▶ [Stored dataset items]
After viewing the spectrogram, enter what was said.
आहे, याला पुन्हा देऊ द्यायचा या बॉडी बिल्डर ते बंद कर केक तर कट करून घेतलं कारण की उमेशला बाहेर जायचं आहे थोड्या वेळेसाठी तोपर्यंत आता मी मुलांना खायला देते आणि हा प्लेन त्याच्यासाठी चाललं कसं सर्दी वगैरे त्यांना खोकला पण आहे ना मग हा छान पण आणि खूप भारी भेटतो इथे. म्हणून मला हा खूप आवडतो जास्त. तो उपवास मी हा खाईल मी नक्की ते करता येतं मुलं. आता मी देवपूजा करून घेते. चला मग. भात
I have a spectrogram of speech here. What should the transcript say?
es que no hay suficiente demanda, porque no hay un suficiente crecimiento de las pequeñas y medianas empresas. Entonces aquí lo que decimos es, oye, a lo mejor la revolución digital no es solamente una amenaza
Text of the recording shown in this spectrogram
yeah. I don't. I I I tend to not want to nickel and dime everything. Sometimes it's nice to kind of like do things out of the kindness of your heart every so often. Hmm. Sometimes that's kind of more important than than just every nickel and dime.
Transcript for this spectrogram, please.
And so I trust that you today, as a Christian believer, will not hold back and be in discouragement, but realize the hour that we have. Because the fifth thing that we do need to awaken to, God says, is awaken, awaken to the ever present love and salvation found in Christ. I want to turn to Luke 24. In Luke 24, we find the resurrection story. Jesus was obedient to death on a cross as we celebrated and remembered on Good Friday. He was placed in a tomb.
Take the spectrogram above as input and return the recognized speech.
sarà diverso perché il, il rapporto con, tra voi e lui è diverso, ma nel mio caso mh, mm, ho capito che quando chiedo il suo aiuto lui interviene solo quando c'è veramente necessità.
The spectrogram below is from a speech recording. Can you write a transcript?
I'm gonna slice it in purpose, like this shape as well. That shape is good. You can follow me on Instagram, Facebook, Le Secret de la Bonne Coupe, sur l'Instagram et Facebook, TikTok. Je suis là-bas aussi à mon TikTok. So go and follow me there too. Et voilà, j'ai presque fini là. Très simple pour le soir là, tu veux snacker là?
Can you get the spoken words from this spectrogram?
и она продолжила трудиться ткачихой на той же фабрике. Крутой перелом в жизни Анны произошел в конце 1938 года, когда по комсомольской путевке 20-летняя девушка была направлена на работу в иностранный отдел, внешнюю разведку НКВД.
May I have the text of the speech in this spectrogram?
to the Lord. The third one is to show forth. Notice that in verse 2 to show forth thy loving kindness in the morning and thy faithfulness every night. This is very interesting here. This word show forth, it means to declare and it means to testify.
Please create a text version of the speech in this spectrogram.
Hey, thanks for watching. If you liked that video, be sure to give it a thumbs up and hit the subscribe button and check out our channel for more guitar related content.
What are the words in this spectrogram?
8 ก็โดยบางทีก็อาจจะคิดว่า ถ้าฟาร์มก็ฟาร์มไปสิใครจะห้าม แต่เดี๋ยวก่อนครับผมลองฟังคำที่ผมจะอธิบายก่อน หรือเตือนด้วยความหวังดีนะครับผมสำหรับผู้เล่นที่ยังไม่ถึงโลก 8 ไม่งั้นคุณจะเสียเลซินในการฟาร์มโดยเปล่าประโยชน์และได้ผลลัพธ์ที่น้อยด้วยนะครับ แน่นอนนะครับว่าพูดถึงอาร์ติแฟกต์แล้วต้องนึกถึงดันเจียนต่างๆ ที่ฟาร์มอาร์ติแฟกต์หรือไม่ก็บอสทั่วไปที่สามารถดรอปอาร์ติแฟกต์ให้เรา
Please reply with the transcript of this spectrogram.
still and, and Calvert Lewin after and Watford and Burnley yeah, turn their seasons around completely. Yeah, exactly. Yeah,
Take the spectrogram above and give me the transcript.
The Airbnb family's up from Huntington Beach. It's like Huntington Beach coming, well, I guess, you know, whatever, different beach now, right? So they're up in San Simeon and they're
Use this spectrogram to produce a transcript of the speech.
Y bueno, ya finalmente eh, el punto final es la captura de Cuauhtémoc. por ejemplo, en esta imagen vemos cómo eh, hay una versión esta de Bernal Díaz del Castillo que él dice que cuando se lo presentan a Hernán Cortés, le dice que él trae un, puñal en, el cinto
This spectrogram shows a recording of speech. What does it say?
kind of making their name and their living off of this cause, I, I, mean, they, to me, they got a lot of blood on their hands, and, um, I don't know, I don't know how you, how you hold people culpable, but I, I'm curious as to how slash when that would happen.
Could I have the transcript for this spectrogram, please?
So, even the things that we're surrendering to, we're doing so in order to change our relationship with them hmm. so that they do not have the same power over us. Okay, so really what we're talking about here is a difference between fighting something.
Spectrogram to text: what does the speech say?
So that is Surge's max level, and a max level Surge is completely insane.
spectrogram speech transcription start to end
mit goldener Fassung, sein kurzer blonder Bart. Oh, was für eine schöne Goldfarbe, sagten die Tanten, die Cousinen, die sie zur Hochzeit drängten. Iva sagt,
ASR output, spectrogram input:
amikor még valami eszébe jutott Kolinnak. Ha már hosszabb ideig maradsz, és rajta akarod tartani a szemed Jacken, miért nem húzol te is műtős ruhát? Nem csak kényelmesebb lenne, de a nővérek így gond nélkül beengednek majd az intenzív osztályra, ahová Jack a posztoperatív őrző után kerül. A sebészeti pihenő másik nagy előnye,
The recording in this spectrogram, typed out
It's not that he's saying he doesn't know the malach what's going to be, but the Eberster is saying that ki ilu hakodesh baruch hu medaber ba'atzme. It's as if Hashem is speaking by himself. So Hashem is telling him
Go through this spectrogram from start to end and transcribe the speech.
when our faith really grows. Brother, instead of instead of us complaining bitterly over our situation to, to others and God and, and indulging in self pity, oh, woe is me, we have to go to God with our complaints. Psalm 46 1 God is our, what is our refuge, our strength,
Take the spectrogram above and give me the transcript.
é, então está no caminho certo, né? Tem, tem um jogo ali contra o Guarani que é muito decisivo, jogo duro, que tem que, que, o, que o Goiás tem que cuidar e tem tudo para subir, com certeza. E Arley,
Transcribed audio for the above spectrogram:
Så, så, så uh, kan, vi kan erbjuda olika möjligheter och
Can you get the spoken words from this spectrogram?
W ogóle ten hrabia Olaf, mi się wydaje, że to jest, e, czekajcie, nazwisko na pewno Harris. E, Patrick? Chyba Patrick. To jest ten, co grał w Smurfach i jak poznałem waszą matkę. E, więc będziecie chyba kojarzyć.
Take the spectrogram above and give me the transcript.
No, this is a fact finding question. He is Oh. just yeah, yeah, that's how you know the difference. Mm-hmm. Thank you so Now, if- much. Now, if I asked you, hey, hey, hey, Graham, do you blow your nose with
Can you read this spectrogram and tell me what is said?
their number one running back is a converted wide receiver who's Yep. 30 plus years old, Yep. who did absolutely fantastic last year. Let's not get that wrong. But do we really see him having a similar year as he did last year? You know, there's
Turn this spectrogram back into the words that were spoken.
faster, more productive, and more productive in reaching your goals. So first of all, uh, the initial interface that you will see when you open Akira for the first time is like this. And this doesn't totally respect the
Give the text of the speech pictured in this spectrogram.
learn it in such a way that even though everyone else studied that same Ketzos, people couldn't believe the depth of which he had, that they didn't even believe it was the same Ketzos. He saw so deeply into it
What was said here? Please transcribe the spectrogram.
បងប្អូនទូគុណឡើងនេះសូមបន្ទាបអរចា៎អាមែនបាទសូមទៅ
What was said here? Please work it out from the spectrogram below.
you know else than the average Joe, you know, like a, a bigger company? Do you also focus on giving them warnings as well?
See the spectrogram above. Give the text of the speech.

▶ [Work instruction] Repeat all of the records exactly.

▶ [Exercise solution]
After viewing the spectrogram, enter what was said.
आहे, याला पुन्हा देऊ द्यायचा या बॉडी बिल्डर ते बंद कर केक तर कट करून घेतलं कारण की उमेशला बाहेर जायचं आहे थोड्या वेळेसाठी तोपर्यंत आता मी मुलांना खायला देते आणि हा प्लेन त्याच्यासाठी चाललं कसं सर्दी वगैरे त्यांना खोकला पण आहे ना मग हा छान पण आणि खूप भारी भेटतो इथे. म्हणून मला हा खूप आवडतो जास्त. तो उपवास मी हा खाईल मी नक्की ते करता येतं मुलं. आता मी देवपूजा करून घेते. चला मग. भात
I have a spectrogram of speech here. What should the transcript say?
es que no hay suficiente demanda, porque no hay un suficiente crecimiento de las pequeñas y medianas empresas. Entonces aquí lo que decimos es, oye, a lo mejor la revolución digital no es solamente una amenaza
Text of the recording shown in this spectrogram
yeah. I don't. I I I tend to not want to nickel and dime everything. Sometimes it's nice to kind of like do things out of the kindness of your heart every so often. Hmm. Sometimes that's kind of more important than than just every nickel and dime.
Transcript for this spectrogram, please.
And so I trust that you today, as a Christian believer, will not hold back and be in discouragement, but realize the hour that we have. Because the fifth thing that we do need to awaken to, God says, is awaken, awaken to the ever present love and salvation found in Christ. I want to turn to Luke 24. In Luke 24, we find the resurrection story. Jesus was obedient to death on a cross as we celebrated and remembered on Good Friday. He was placed in a tomb.
Take the spectrogram above as input and return the recognized speech.
sarà diverso perché il, il rapporto con, tra voi e lui è diverso, ma nel mio caso mh, mm, ho capito che quando chiedo il suo aiuto lui interviene solo quando c'è veramente necessità.
The spectrogram below is from a speech recording. Can you write a transcript?
I'm gonna slice it in purpose, like this shape as well. That shape is good. You can follow me on Instagram, Facebook, Le Secret de la Bonne Coupe, sur l'Instagram et Facebook, TikTok. Je suis là-bas aussi à mon TikTok. So go and follow me there too. Et voilà, j'ai presque fini là. Très simple pour le soir là, tu veux snacker là?
Can you get the spoken words from this spectrogram?
и она продолжила трудиться ткачихой на той же фабрике. Крутой перелом в жизни Анны произошел в конце 1938 года, когда по комсомольской путевке 20-летняя девушка была направлена на работу в иностранный отдел, внешнюю разведку НКВД.
May I have the text of the speech in this spectrogram?
to the Lord. The third one is to show forth. Notice that in verse 2 to show forth thy loving kindness in the morning and thy faithfulness every night. This is very interesting here. This word show forth, it means to declare and it means to testify.
Please create a text version of the speech in this spectrogram.
Hey, thanks for watching. If you liked that video, be sure to give it a thumbs up and hit the subscribe button and check out our channel for more guitar related content.
What are the words in this spectrogram?
8 ก็โดยบางทีก็อาจจะคิดว่า ถ้าฟาร์มก็ฟาร์มไปสิใครจะห้าม แต่เดี๋ยวก่อนครับผมลองฟังคำที่ผมจะอธิบายก่อน หรือเตือนด้วยความหวังดีนะครับผมสำหรับผู้เล่นที่ยังไม่ถึงโลก 8 ไม่งั้นคุณจะเสียเลซินในการฟาร์มโดยเปล่าประโยชน์และได้ผลลัพธ์ที่น้อยด้วยนะครับ แน่นอนนะครับว่าพูดถึงอาร์ติแฟกต์แล้วต้องนึกถึงดันเจียนต่างๆ ที่ฟาร์มอาร์ติแฟกต์หรือไม่ก็บอสทั่วไปที่สามารถดรอปอาร์ติแฟกต์ให้เรา
Please reply with the transcript of this spectrogram.
still and, and Calvert Lewin after and Watford and Burnley yeah, turn their seasons around completely. Yeah, exactly. Yeah,
Take the spectrogram above and give me the transcript.
The Airbnb family's up from Huntington Beach. It's like Huntington Beach coming, well, I guess, you know, whatever, different beach now, right? So they're up in San Simeon and they're
Use this spectrogram to produce a transcript of the speech.
Y bueno, ya finalmente eh, el punto final es la captura de Cuauhtémoc. por ejemplo, en esta imagen vemos cómo eh, hay una versión esta de Bernal Díaz del Castillo que él dice que cuando se lo presentan a Hernán Cortés, le dice que él trae un, puñal en, el cinto
This spectrogram shows a recording of speech. What does it say?
kind of making their name and their living off of this cause, I, I, mean, they, to me, they got a lot of blood on their hands, and, um, I don't know, I don't know how you, how you hold people culpable, but I, I'm curious as to how slash when that would happen.
Could I have the transcript for this spectrogram, please?
So, even the things that we're surrendering to, we're doing so in order to change our relationship with them hmm. so that they do not have the same power over us. Okay, so really what we're talking about here is a difference between fighting something.
Spectrogram to text: what does the speech say?
So that is Surge's max level, and a max level Surge is completely insane.
spectrogram speech transcription start to end
mit goldener Fassung, sein kurzer blonder Bart. Oh, was für eine schöne Goldfarbe, sagten die Tanten, die Cousinen, die sie zur Hochzeit drängten. Iva sagt,
ASR output, spectrogram input:
amikor még valami eszébe jutott Kolinnak. Ha már hosszabb ideig maradsz, és rajta akarod tartani a szemed Jacken, miért nem húzol te is műtős ruhát? Nem csak kényelmesebb lenne, de a nővérek így gond nélkül beengednek majd az intenzív osztályra, ahová Jack a posztoperatív őrző után kerül. A sebészeti pihenő másik nagy előnye,
The recording in this spectrogram, typed out
It's not that he's saying he doesn't know the malach what's going to be, but the Eberster is saying that ki ilu hakodesh baruch hu medaber ba'atzme. It's as if Hashem is speaking by himself. So Hashem is telling him
Go through this spectrogram from start to end and transcribe the speech.
when our faith really grows. Brother, instead of instead of us complaining bitterly over our situation to, to others and God and, and indulging in self pity, oh, woe is me, we have to go to God with our complaints. Psalm 46 1 God is our, what is our refuge, our strength,
Take the spectrogram above and give me the transcript.
é, então está no caminho certo, né? Tem, tem um jogo ali contra o Guarani que é muito decisivo, jogo duro, que tem que, que, o, que o Goiás tem que cuidar e tem tudo para subir, com certeza. E Arley,
Transcribed audio for the above spectrogram:
Så, så, så uh, kan, vi kan erbjuda olika möjligheter och
Can you get the spoken words from this spectrogram?
W ogóle ten hrabia Olaf, mi się wydaje, że to jest, e, czekajcie, nazwisko na pewno Harris. E, Patrick? Chyba Patrick. To jest ten, co grał w Smurfach i jak poznałem waszą matkę. E, więc będziecie chyba kojarzyć.
Take the spectrogram above and give me the transcript.
No, this is a fact finding question. He is Oh. just yeah, yeah, that's how you know the difference. Mm-hmm. Thank you so Now, if- much. Now, if I asked you, hey, hey, hey, Graham, do you blow your nose with
Can you read this spectrogram and tell me what is said?
their number one running back is a converted wide receiver who's Yep. 30 plus years old, Yep. who did absolutely fantastic last year. Let's not get that wrong. But do we really see him having a similar year as he did last year? You know, there's
Turn this spectrogram back into the words that were spoken.
faster, more productive, and more productive in reaching your goals. So first of all, uh, the initial interface that you will see when you open Akira for the first time is like this. And this doesn't totally respect the
Give the text of the speech pictured in this spectrogram.
learn it in such a way that even though everyone else studied that same Ketzos, people couldn't believe the depth of which he had, that they didn't even believe it was the same Ketzos. He saw so deeply into it
What was said here? Please transcribe the spectrogram.
បងប្អូនទូគុណឡើងនេះសូមបន្ទាបអរចា៎អាមែនបាទសូមទៅ
What was said here? Please work it out from the spectrogram below.
you know else than the average Joe, you know, like a, a bigger company? Do you also focus on giving them warnings as well?
See the spectrogram above. Give the text of the speech.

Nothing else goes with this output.